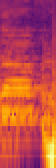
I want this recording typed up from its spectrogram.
so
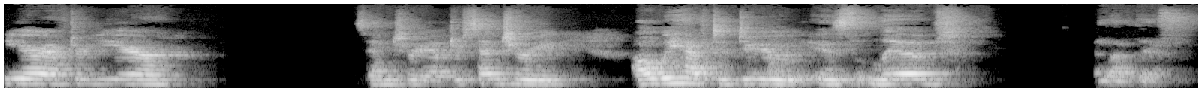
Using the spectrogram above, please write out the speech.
year after year, century after century, all we have to do is live, I love this,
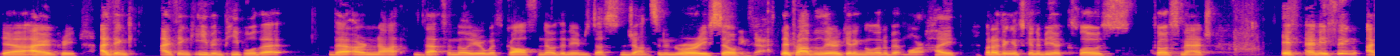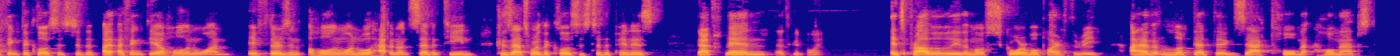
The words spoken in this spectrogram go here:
Yeah, I agree. I think I think even people that that are not that familiar with golf know the names Dustin Johnson and Rory, so Exactly. they probably are getting a little bit more hype. But I think it's going to be a close close match. If anything, I think the closest to the I, I think the hole in one, if there's an, a hole in one, will happen on 17 because that's where the closest to the pin is, That's true. and That's a good point. It's probably the most scoreable par three. I haven't looked at the exact hole ma- hole maps,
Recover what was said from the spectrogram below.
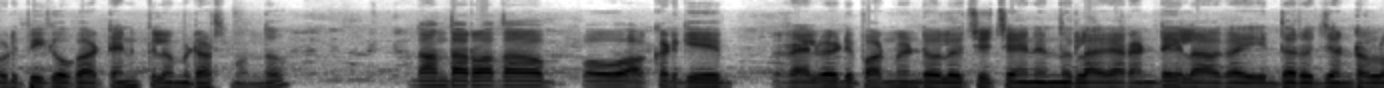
ఉడిపికి ఒక టెన్ కిలోమీటర్స్ ముందు. దాని తర్వాత పో- అక్కడికి రైల్వే డిపార్ట్మెంట్ వాళ్ళు వచ్చి చైన్ ఎందుకు లాగారంటే ఇలాగ ఇద్దరు జనరల్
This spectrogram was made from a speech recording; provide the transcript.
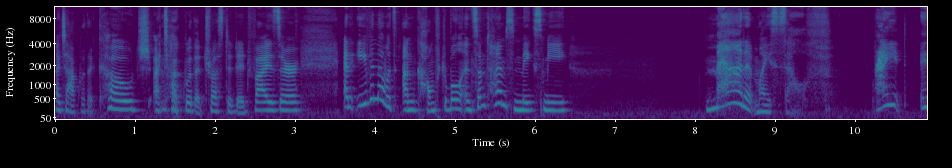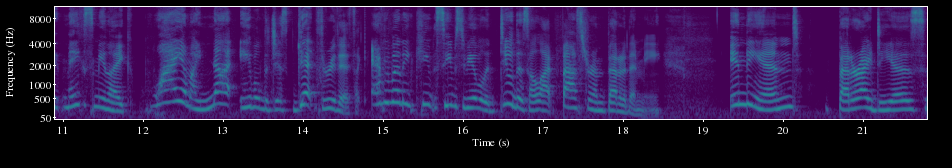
I talk with a coach, I talk with a trusted advisor. And even though it's uncomfortable and sometimes makes me mad at myself, right? It makes me like, why am I not able to just get through this? Like everybody keep, seems to be able to do this a lot faster and better than me. In the end, better ideas,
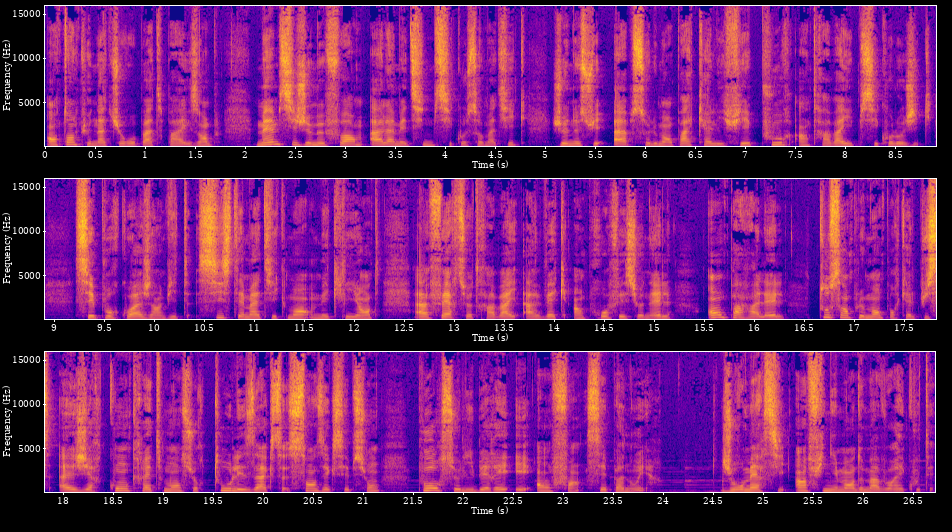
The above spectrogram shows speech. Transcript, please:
en tant que naturopathe par exemple, même si je me forme à la médecine psychosomatique, je ne suis absolument pas qualifiée pour un travail psychologique. C'est pourquoi j'invite systématiquement mes clientes à faire ce travail avec un professionnel en parallèle tout simplement pour qu'elles puissent agir concrètement sur tous les axes sans exception pour se libérer et enfin s'épanouir. Je vous remercie infiniment de m'avoir écouté.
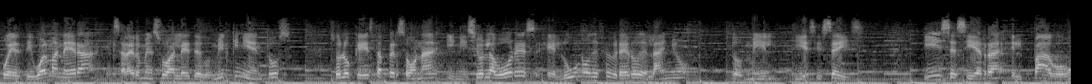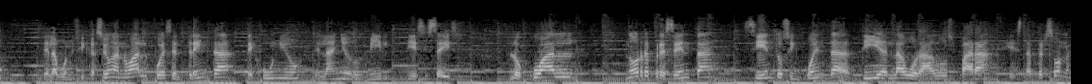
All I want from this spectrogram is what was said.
Pues de igual manera el salario mensual es de 2.500, solo que esta persona inició labores el 1 de febrero del año 2016 y se cierra el pago de la bonificación anual pues el 30 de junio del año 2016, lo cual no representa 150 días laborados para esta persona.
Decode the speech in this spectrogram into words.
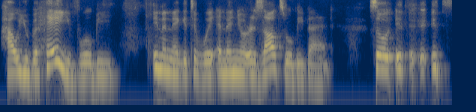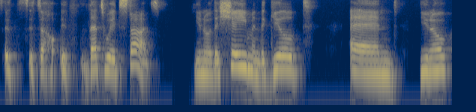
How you behave will be in a negative way, and then your results will be bad. So it, it it's it's it's a it, that's where it starts. You know, the shame and the guilt, and you know,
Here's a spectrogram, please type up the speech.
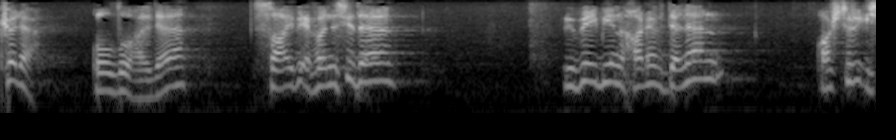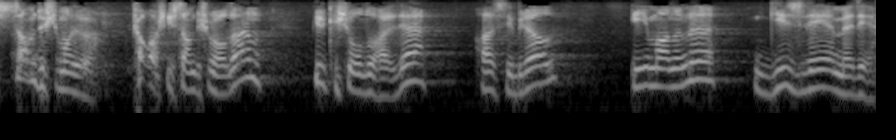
köle olduğu halde sahibi efendisi de Übey bin Halef denen aşırı İslam düşmanı, çok aşırı İslam düşmanı olan bir kişi olduğu halde Hazreti Bilal imanını gizleyemedi.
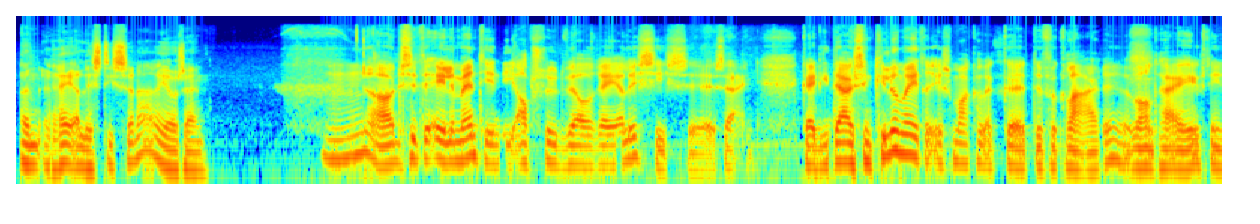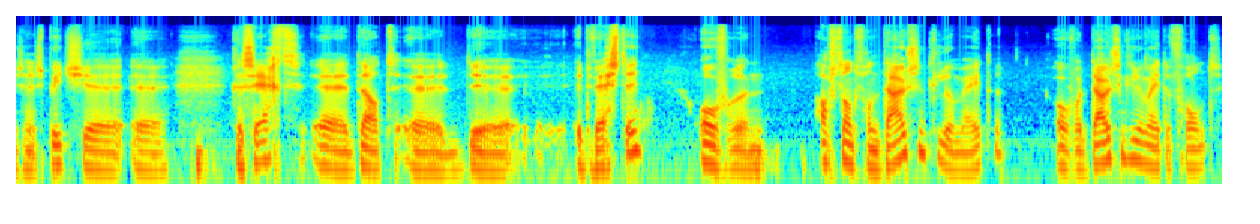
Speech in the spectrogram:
een realistisch scenario zijn? Nou, er zitten elementen in die absoluut wel realistisch uh, zijn. Kijk, die duizend kilometer is makkelijk uh, te verklaren, want hij heeft in zijn speech uh, gezegd dat de, het Westen over een afstand van duizend kilometer, over duizend kilometer front,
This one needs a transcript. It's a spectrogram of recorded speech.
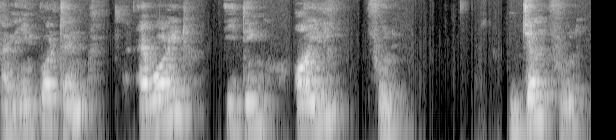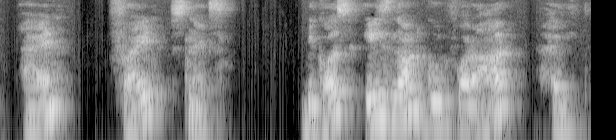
And important, avoid eating oily food, junk food and fried snacks because it is not good for our health.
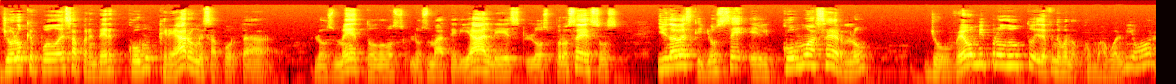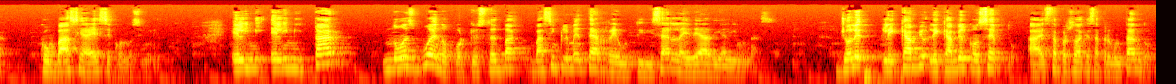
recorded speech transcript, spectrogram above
yo lo que puedo es aprender cómo crearon esa portada, los métodos, los materiales, los procesos. Y una vez que yo sé el cómo hacerlo, yo veo mi producto y defino, bueno, ¿cómo hago el mío ahora? Con base a ese conocimiento. El, imitar no es bueno porque usted va, simplemente a reutilizar la idea de alguien más. Yo le, le, cambio, le cambio el concepto a esta persona que está preguntando.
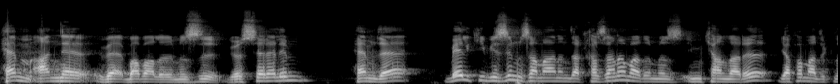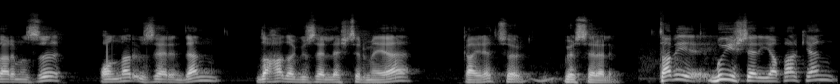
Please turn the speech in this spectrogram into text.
hem anne ve babalığımızı gösterelim hem de belki bizim zamanında kazanamadığımız imkanları, yapamadıklarımızı onlar üzerinden daha da güzelleştirmeye gayret gösterelim. Tabii bu işleri yaparken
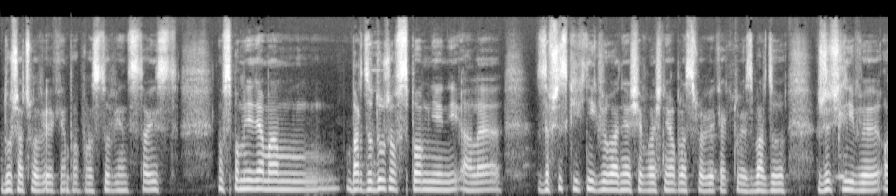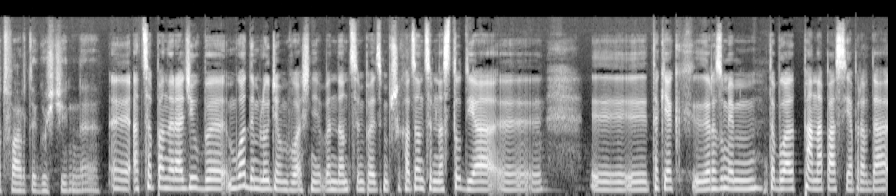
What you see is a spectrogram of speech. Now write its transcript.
dusza człowiekiem po prostu, więc to jest, no wspomnienia mam bardzo dużo wspomnień, ale ze wszystkich nich wyłania się właśnie obraz człowieka, który jest bardzo życzliwy, otwarty, gościnny. Y, A co pan radziłby młodym ludziom właśnie, będącym powiedzmy przychodzącym na studia, y, y, tak jak rozumiem, to była pana pasja, prawda,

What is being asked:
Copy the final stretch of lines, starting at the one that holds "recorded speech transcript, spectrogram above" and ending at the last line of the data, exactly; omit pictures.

Your response:
recorded speech transcript, spectrogram above
yo lo que puedo es aprender cómo crearon esa portada, los métodos, los materiales, los procesos. Y una vez que yo sé el cómo hacerlo, yo veo mi producto y defino, bueno, ¿cómo hago el mío ahora? Con base a ese conocimiento. El, imitar no es bueno porque usted va, simplemente a reutilizar la idea de alguien más. Yo le, le, cambio, le cambio el concepto a esta persona que está preguntando.
Please turn the speech in this spectrogram into text.
hem anne ve babalığımızı gösterelim hem de belki bizim zamanında kazanamadığımız imkanları, yapamadıklarımızı onlar üzerinden daha da güzelleştirmeye gayret gösterelim. Tabii bu işleri yaparken
What you see is a spectrogram of speech. Now write its transcript.
dusza człowiekiem po prostu, więc to jest, no wspomnienia mam bardzo dużo wspomnień, ale ze wszystkich nich wyłania się właśnie obraz człowieka, który jest bardzo życzliwy, otwarty, gościnny. Y, A co pan radziłby młodym ludziom właśnie, będącym powiedzmy przychodzącym na studia, y, y, tak jak rozumiem, to była pana pasja, prawda,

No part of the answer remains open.